On this day in 1959, rising American rock stars Buddy Holly, Ritchie Valens and J.P. “The Big Bopper” Richardson are killed when their chartered Beechcraft Bonanza plane crashes in Iowa a few minutes after takeoff from Mason City on a flight headed for Moorehead, Minnesota. Investigators blamed the crash on bad weather and pilot error. Holly and his band, the Crickets, had just scored a No. 1 hit with “That’ll Be the Day.”
After mechanical difficulties with the tour bus, Holly had chartered a plane for his band to fly between stops on the Winter Dance Party Tour. However, Richardson, who had the flu, convinced Holly’s band member Waylon Jennings to give up his seat, and Ritchie Valens won a coin toss for another seat on the plane.
Holly, born Charles Holley in Lubbock, Texas, and just 22 when he died, began singing country music with high school friends before switching to rock and roll after opening for various performers, including Elvis Presley. By the mid-1950s, Holly and his band had a regular radio show and toured internationally, playing hits like “Peggy Sue,” “Oh, Boy!,” “Maybe Baby” and “Early in the Morning.” Holly wrote all his own songs, many of which were released after his death and influenced such artists as Bob Dylan and Paul McCartney.
Another crash victim, J.P. “The Big Bopper” Richardson, 28, started out as a disk jockey in Texas and later began writing songs.
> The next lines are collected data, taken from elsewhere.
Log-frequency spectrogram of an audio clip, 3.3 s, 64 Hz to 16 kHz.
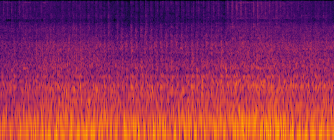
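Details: AEC Militant 6x6 artillery gun tractor, running again after bleeding the fuel system: big diesel chugging at a deep, steady idle with no misses or knocks; no smoke, no leaks, runs rather well.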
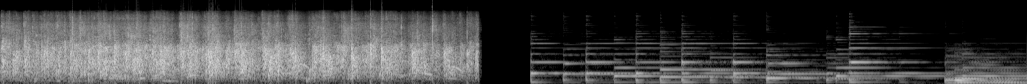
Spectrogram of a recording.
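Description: An audience applauds its panelists with loud, dense applause lasting about five seconds, which then cuts off abruptly; after a brief silence, gentle piano music begins.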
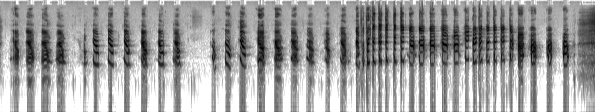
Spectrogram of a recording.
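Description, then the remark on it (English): A wild turkey hen yelps at dawn in a long, steady series of sharp, nasal calls, pausing briefly before speeding into a faster, louder run of yelps, with no talking. “And I was thinking, man, just like a woman, already yipping, ain't even out of bed awake yet, you know?”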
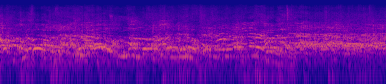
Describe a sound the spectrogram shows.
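Kickboxing gloves thud against bodies during an exchange of blows.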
Richardson’s most famous recording was the rockabilly “Chantilly Lace,” which made the Top 10. He developed a stage show based on his radio persona, “The Big Bopper.”
The third crash victim was Ritchie Valens, born Richard Valenzuela in a suburb of Los Angeles, who was only 17 when the plane went down but had already scored hits with “Come On, Let’s Go,” “Donna” and “La Bamba,” an upbeat number based on a traditional Mexican wedding song (though Valens barely spoke Spanish). In 1987, Valens’ life was portrayed in the movie La Bamba, and the title song, performed by Los Lobos, became a No. 1 hit. Valens was posthumously inducted into the Rock and Roll Hall of Fame in 2001.
Singer Don McLean memorialized Holly, Valens and Richardson in the 1972 No. 1 hit “American Pie,” which refers to February 3, 1959 as “the day the music died.”